All the lines below should appear again unchanged, though their pictures should not.

*** Source material ***

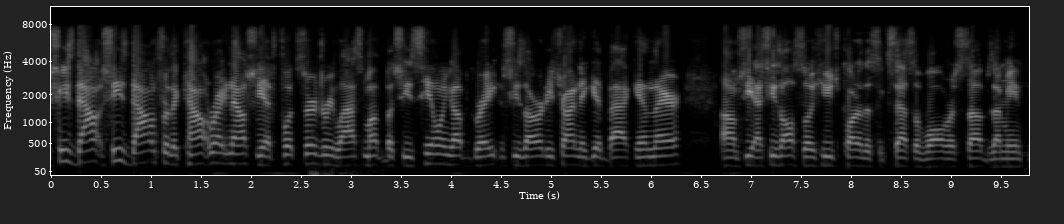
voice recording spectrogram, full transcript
she's down she's down for the count right now. She had foot surgery last month, but she's healing up great, and she's already trying to get back in there. Um, she, yeah, she's also a huge part of the success of Walrus Subs. I mean,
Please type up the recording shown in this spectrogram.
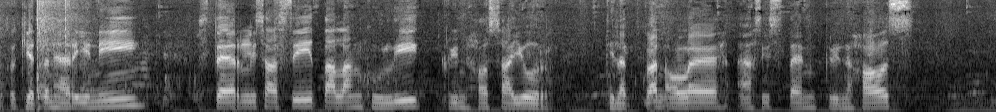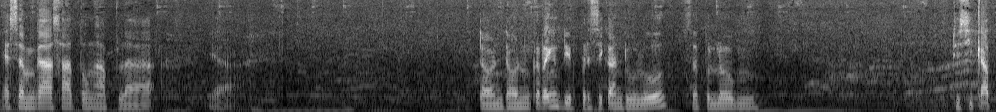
kegiatan hari ini sterilisasi talang guli greenhouse sayur dilakukan oleh asisten greenhouse SMK 1 Ngabla. Ya. Daun-daun kering dibersihkan dulu sebelum disikat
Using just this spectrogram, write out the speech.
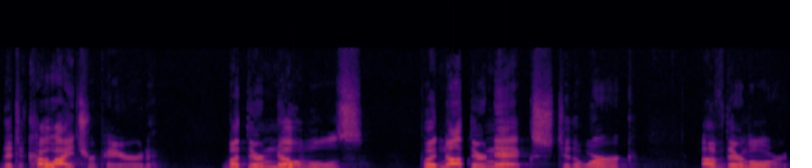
the Tekoites repaired, but their nobles put not their necks to the work of their Lord.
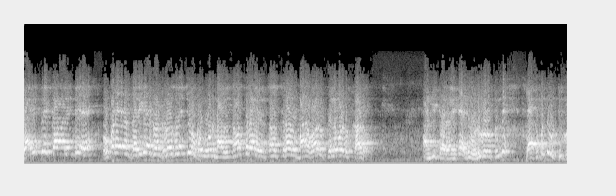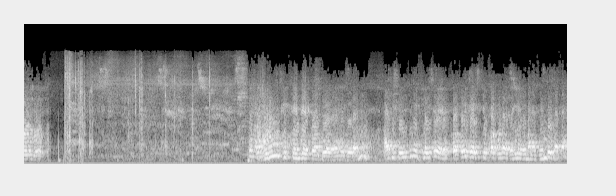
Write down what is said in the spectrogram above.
గాయత్రి కావాలంటే ఉపనయనం జరిగినటువంటి రోజు నుంచి ఒక మూడు నాలుగు సంవత్సరాలు ఐదు సంవత్సరాలు మనవాడు పిల్లవాడు కాడు. అంగీకారం అయితే అది ఒడుగవుతుంది లేకపోతే ఉట్టి గొడుగు అవుతుంది గురువుకి చెందేటువంటి వాడని కూడా అది తెలిసినట్లయితే కొబ్బరికాయ చెప్పకుండా చెయ్యదు మన హిందూ మతం.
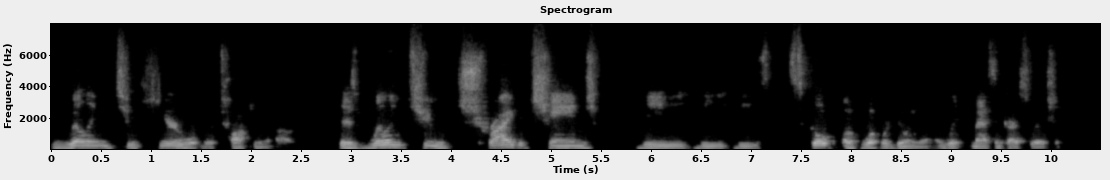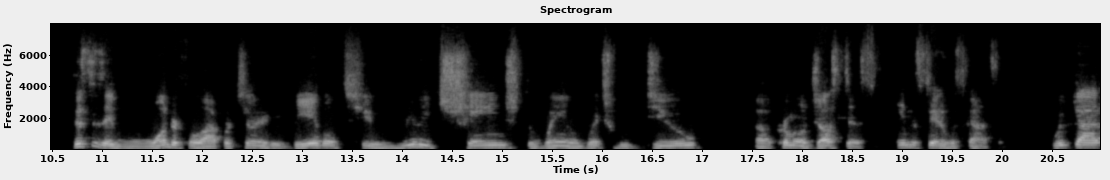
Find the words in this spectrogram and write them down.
willing to hear what we're talking about that is willing to try to change the, the, the scope of what we're doing with mass incarceration. This is a wonderful opportunity to be able to really change the way in which we do uh, criminal justice in the state of Wisconsin. We've got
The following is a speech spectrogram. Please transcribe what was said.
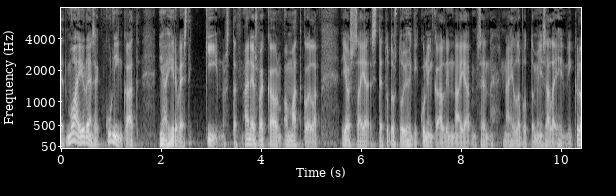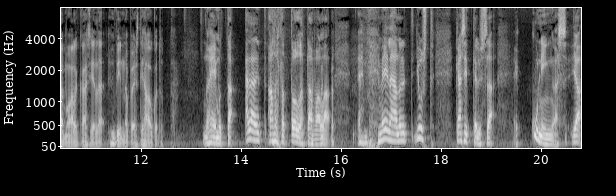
että mua ei yleensä kuninkaat ihan hirveästi kiinnosta. Aina jos vaikka on, on matkoilla jossain ja sitten tutustuu johonkin kuninkaanlinnaan ja sen näihin loputtomiin saleihin, niin kyllä mua alkaa siellä hyvin nopeasti haukotuttaa. No hei, mutta älä nyt aloita tolla tavalla. Meillähän on nyt just käsittelyssä kuningas ja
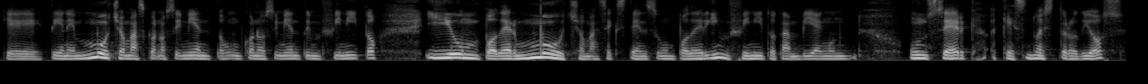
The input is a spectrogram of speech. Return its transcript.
que tiene mucho más conocimiento, un conocimiento infinito y un poder mucho más extenso, un poder infinito también, un, un ser que es nuestro Dios,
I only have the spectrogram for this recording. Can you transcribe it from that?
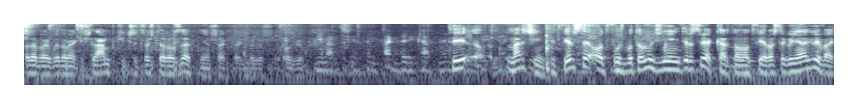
Dobra, jak będą jakieś lampki czy coś, to rozetniesz, jak tak będziesz robił. Nie martw się, jestem tak delikatny. Ty, o, Marcin, ty pierwszy sobie otwórz, bo to ludzi nie interesuje, jak karton otwierasz, tego nie nagrywaj.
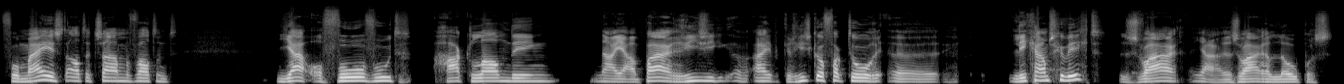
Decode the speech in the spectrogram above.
voor mij is het altijd samenvattend. Ja, of voorvoet, haklanding. Nou ja, een paar risi- eh, risicofactoren eh, lichaamsgewicht. Zwaar, ja, zware lopers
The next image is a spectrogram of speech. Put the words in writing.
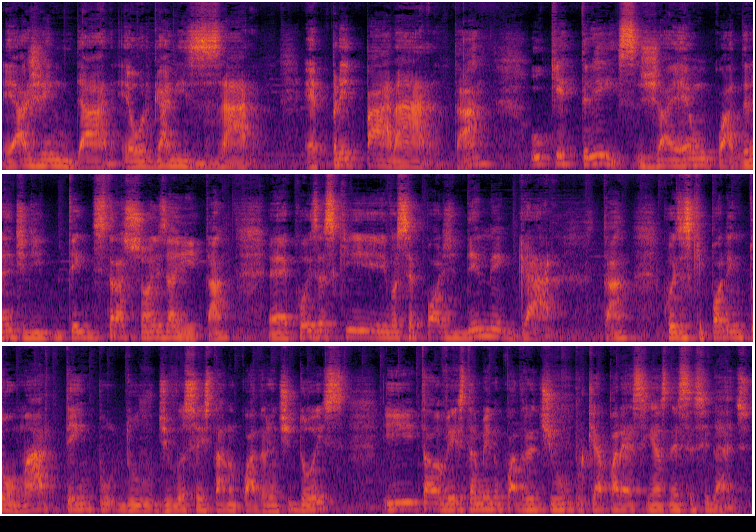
é agendar, é organizar, é preparar, tá? O Q3 já é um quadrante de tem distrações aí, tá? É, coisas que você pode delegar, tá? Coisas que podem tomar tempo do, de você estar no quadrante 2 e talvez também no quadrante 1, um, porque aparecem as necessidades.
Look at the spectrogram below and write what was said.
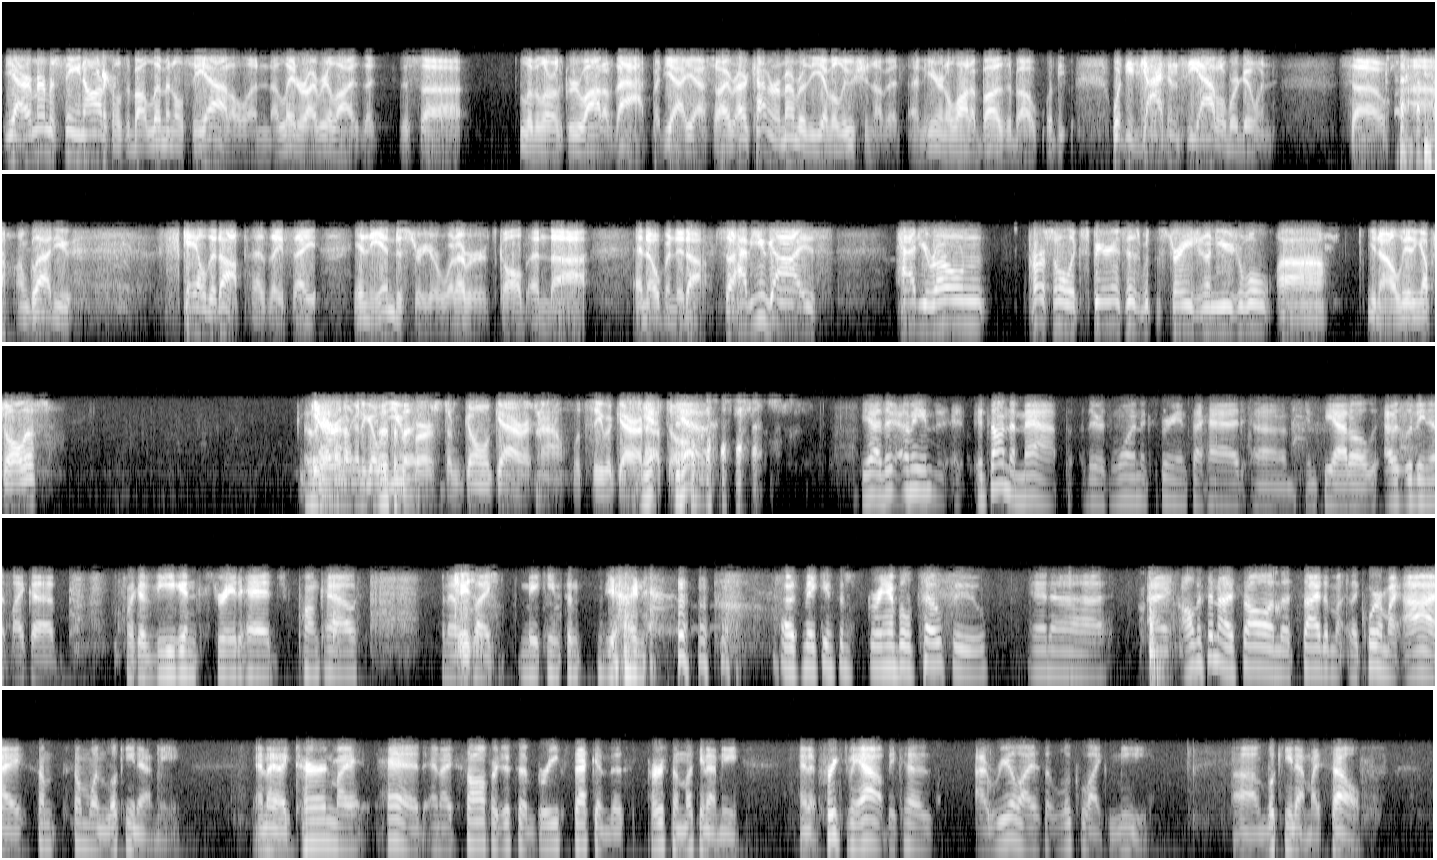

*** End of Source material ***

Your response
voice recording spectrogram, full transcript
she's down she's down for the count right now. She had foot surgery last month, but she's healing up great, and she's already trying to get back in there. Um, she, yeah, she's also a huge part of the success of Walrus Subs. I mean,
Please type up the recording shown in this spectrogram.
kegiatan hari ini sterilisasi talang guli greenhouse sayur dilakukan oleh asisten greenhouse SMK 1 Ngabla. Ya. Daun-daun kering dibersihkan dulu sebelum disikat
Using just this spectrogram, write out the speech.
the Tekoites repaired, but their nobles put not their necks to the work of their Lord.
Write down what is said in the spectrogram above.
గాయత్రి కావాలంటే ఉపనయనం జరిగినటువంటి రోజు నుంచి ఒక మూడు నాలుగు సంవత్సరాలు ఐదు సంవత్సరాలు మనవాడు పిల్లవాడు కాడు. అంగీకారం అయితే అది ఒడుగవుతుంది లేకపోతే ఉట్టి గొడుగు అవుతుంది గురువుకి చెందేటువంటి వాడని కూడా అది తెలిసినట్లయితే కొబ్బరికాయ చెప్పకుండా చెయ్యదు మన హిందూ మతం.
Find the words in this spectrogram and write them down.
willing to hear what we're talking about that is willing to try to change the, the, the scope of what we're doing with mass incarceration. This is a wonderful opportunity to be able to really change the way in which we do uh, criminal justice in the state of Wisconsin. We've got
The following is a speech spectrogram. Please transcribe what was said.
että mua ei yleensä kuninkaat ihan hirveästi kiinnosta. Aina jos vaikka on, on matkoilla jossain ja sitten tutustuu johonkin kuninkaanlinnaan ja sen näihin loputtomiin saleihin, niin kyllä mua alkaa siellä hyvin nopeasti haukotuttaa. No hei, mutta älä nyt aloita tolla tavalla. Meillähän on nyt just käsittelyssä kuningas ja
The input is a spectrogram of speech. Return its transcript.
que tiene mucho más conocimiento, un conocimiento infinito y un poder mucho más extenso, un poder infinito también, un, un ser que es nuestro Dios,
I only have the spectrogram for this recording. Can you transcribe it from that?
Dobra, jak będą jakieś lampki czy coś, to rozetniesz, jak tak będziesz robił. Nie martw się, jestem tak delikatny. Ty, o, Marcin, ty pierwszy sobie otwórz, bo to ludzi nie interesuje, jak karton otwierasz, tego nie nagrywaj.
Decode the speech in the spectrogram above.
voor mij is het altijd samenvattend. Ja, of voorvoet, haklanding. Nou ja, een paar risi- eh, risicofactoren eh, lichaamsgewicht. Zwaar, ja, zware lopers
The next image is a spectrogram of speech. Put the words in writing.
é agendar, é organizar, é preparar, tá? O Q3 já é um quadrante de tem distrações aí, tá? É, coisas que você pode delegar, tá? Coisas que podem tomar tempo do, de você estar no quadrante 2 e talvez também no quadrante 1, um, porque aparecem as necessidades.
Look at the spectrogram below and write what was said.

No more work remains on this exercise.